__INSTRUCTIONS FOR THE TASK__
Give again only what runs from the line with "Make a transcript from this spectrogram." to the final line of the entries below, exactly as written and without pictures.

START RECORD SET

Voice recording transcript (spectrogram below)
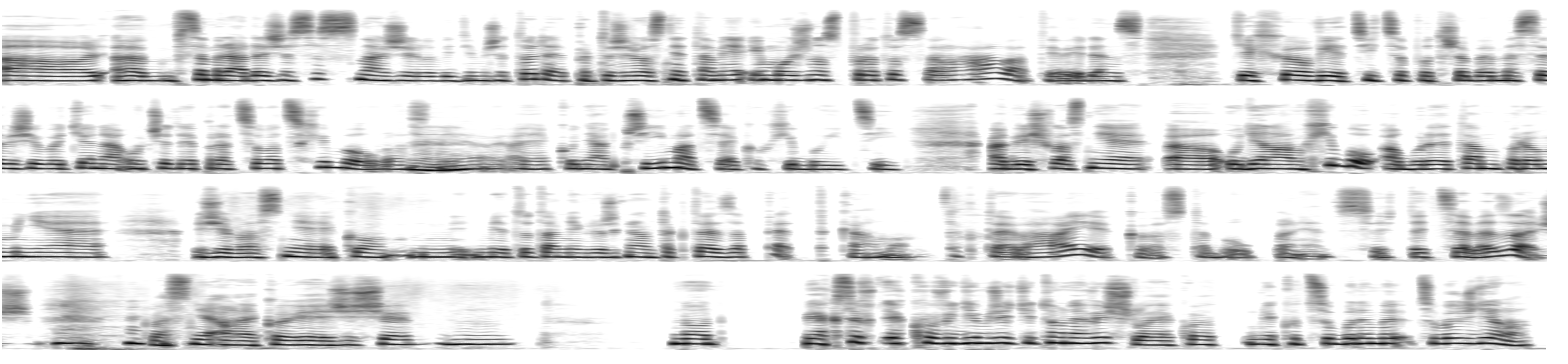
A, a jsem ráda, že se snažil, vidím, že to jde, protože vlastně tam je i možnost pro to selhávat. Jo. Jeden z těch věcí, co potřebujeme se v životě naučit, je pracovat s chybou vlastně mm. a jako nějak přijímat se jako chybující. A když vlastně uh, udělám chybu a bude tam pro mě, že vlastně jako mě to tam někdo říká, no, tak to je za pět, kámo, tak to je v háji, jako s tebou úplně, teď se vezeš. Vlastně, ale jako Ježiše, hm, no jak se, jako vidím, že ti to nevyšlo, jako, jako co, budeme, co budeš dělat?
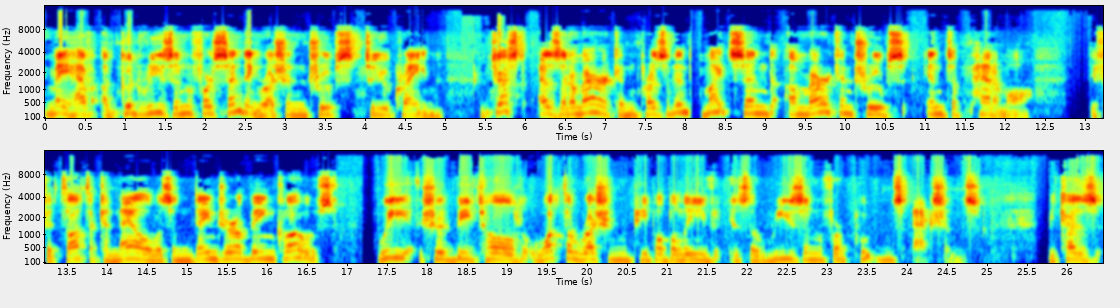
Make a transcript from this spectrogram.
may have a good reason for sending Russian troops to Ukraine. just as an American president might send American troops into Panama if it thought the canal was in danger of being closed. We should be told what the Russian people believe is the reason for Putin's actions. Because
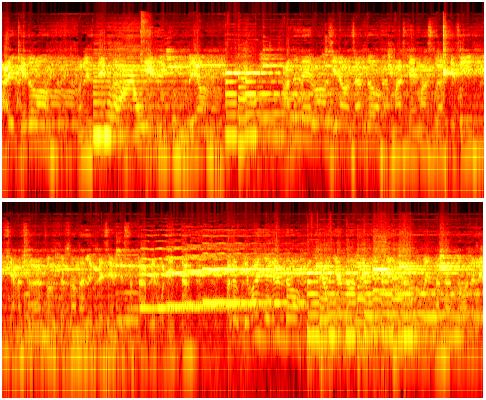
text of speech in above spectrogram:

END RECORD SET

__TASK OUTPUT__
Make a transcript from this spectrogram.
may have a good reason for sending Russian troops to Ukraine. just as an American president might send American troops into Panama if it thought the canal was in danger of being closed. We should be told what the Russian people believe is the reason for Putin's actions. Because
text of speech in above spectrogram:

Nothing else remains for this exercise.